The Merchant of Venice: Scene Notes – Act II, scene ix
· Second casket scene
after scene describing Bassanio’s departure to
· Arragon is the second suitor, he dismisses the gold casket which further inc dramatic tension
· He eventually picks the second casket and leaves which sets relieves the audience’s tension which is then built up further by the entrance of Bassanio.
Motifs and Connotations
The casket test:
· serves as a ‘personality test’ for Portia’s suitors
· “he hath devised in these three chests of gold, silver and lead, whereof who chooses his meaning chooses you, will no doubt never be chosen by any rightly, but one who you shall rightly love.”
· Early form of the ‘penis envy’ complex; one has to have the same meaning as her father to pick the right casket therefore one would probably be like her father, Portia ends up marrying her ‘father’.
· the one that contains a portrait of Portia ‘wins’
· “-that wherein I am contained” (pg 105 line 5), the portrait within the casket is a metaphor of the oppression of Portia
The gold casket:
· “Who chooseth me shall gain what many men desire” (pg 107 line23)
the message that beauty is only skin deep as we see with
· Arragon gives new meaning to the casket though “I will not choose what many men desire, because I will not jump with common spirits”, stating the irony that a ‘precious metal’ could be so common giving it a comedic twist instead of being solely a moral message.
The silver casket:
· “Who chooseth me shall get as much as he deserves” (pg 107 line36)
· dominant interpretation would be that it would be arrogant to think that you would deserve anything, Christian sin of pride,
· alternative interpretation is that by choosing that casket it shows acceptance of what you deserve.
The lead casket
· “Who chooseth me must give and hazard all he hath”
· Arragon’s response, “you shall look fairer, ere I give or hazard” (pg 107 line22)
· illustration of the theme of reality over appearance rather than the other way round
Appearance versus reality:
· On the surface it appears that Arragon chose that of pleasing appearance “you shall look fairer, ere I give or hazard” however, his reasons for choosing the silver casket are more in sync with the idea of reality “-let none presume to wear an undeserved dignity”, he wants only what he deserves and nothing more.
rebuts the possibility that his choosing of the silver casket was not one of
shallowness; “There be fools alive, I
· “Thus has the candle stung the moth” Does the candle refer to her or the test?
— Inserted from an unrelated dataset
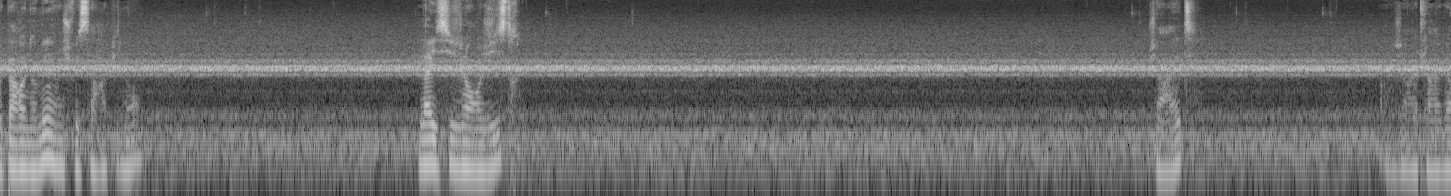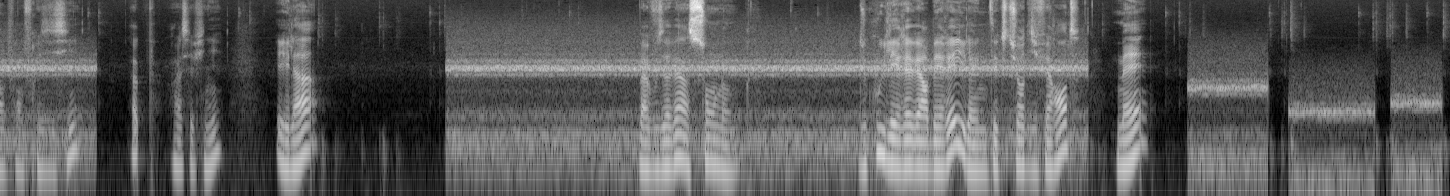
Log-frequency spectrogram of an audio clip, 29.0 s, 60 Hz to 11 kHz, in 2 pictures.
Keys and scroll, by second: 17.2 space, 25.3 space.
Portia as the candle would be admitting, on the one hand, her ability to destroy her suitors, but on the other her powerlessness to control this flame-the candle is forced to burn.
· The test defeats all those like moths, those who are attracted by appearance, and dooms them; making the candle stinging the moth a metaphor for the casket test.
· line 85, “-what would my lord”, initially seen as mocking the servant’s consciousness of social class, could be seen as foreshadowing the coming of her lord Bassanio and her future subservience.
· Why Arragon for the second choice? His name is a pun for arrogance
· He is introduced as a man of honour and duty, his first thought is to his oath (pg 105 lines 9-16). This increases the tension the audience has that he might choose the right casket instead of Bassanio, as he appears like a ‘good’ character.
· “fortune now to my heart’s hope” (pg 107 line20) yet he chooses the casket based on appearance, he also picks the casket which says he will get what he deserves; his beliefs that what he deserves are what he hopes for make him arrogant, they could also be seen as false humility and hypocritical as he is asking for fortune’s assistance yet later on dismisses it “for who should go about to cozen Fortune and be honourable without the stamp of merit”
· Shakespeare’s commentary on the shallow nature of society, he sets up the character of Arragon for a fall due to hubris, but it could also be a comment on Arragon’s duty to society -his demise is inevitable as he chooses to follow society’s rules judging by appearance.
Belmont is the where all lighter plots take place, the only place where females are allowed some form of freedom it is Shakespeare’s natural setting for love. Belmont appears to be Portia’s domain as we see it solely as her estate however, in this scene we see her enslaved to her father’s wishes “-that wherein I am contained”, lifting the illusion of Belmont as a place of love for the more modern audience who begin to see it as yet another place of male oppression.
Interesting points on language and structure
Free verse is spoken throughout, usually
Relation of Part to Whole
· How does it fit in with the rest of the play? It gives the audience the answer to the riddle of the casket, setting up the arrival of Bassanio and his victory in the casket test.
· It follows the scene where Shylock could be sympathized with, this scene would effectively prevent that as it directs the audience’s attention to the more lighthearted casket plot.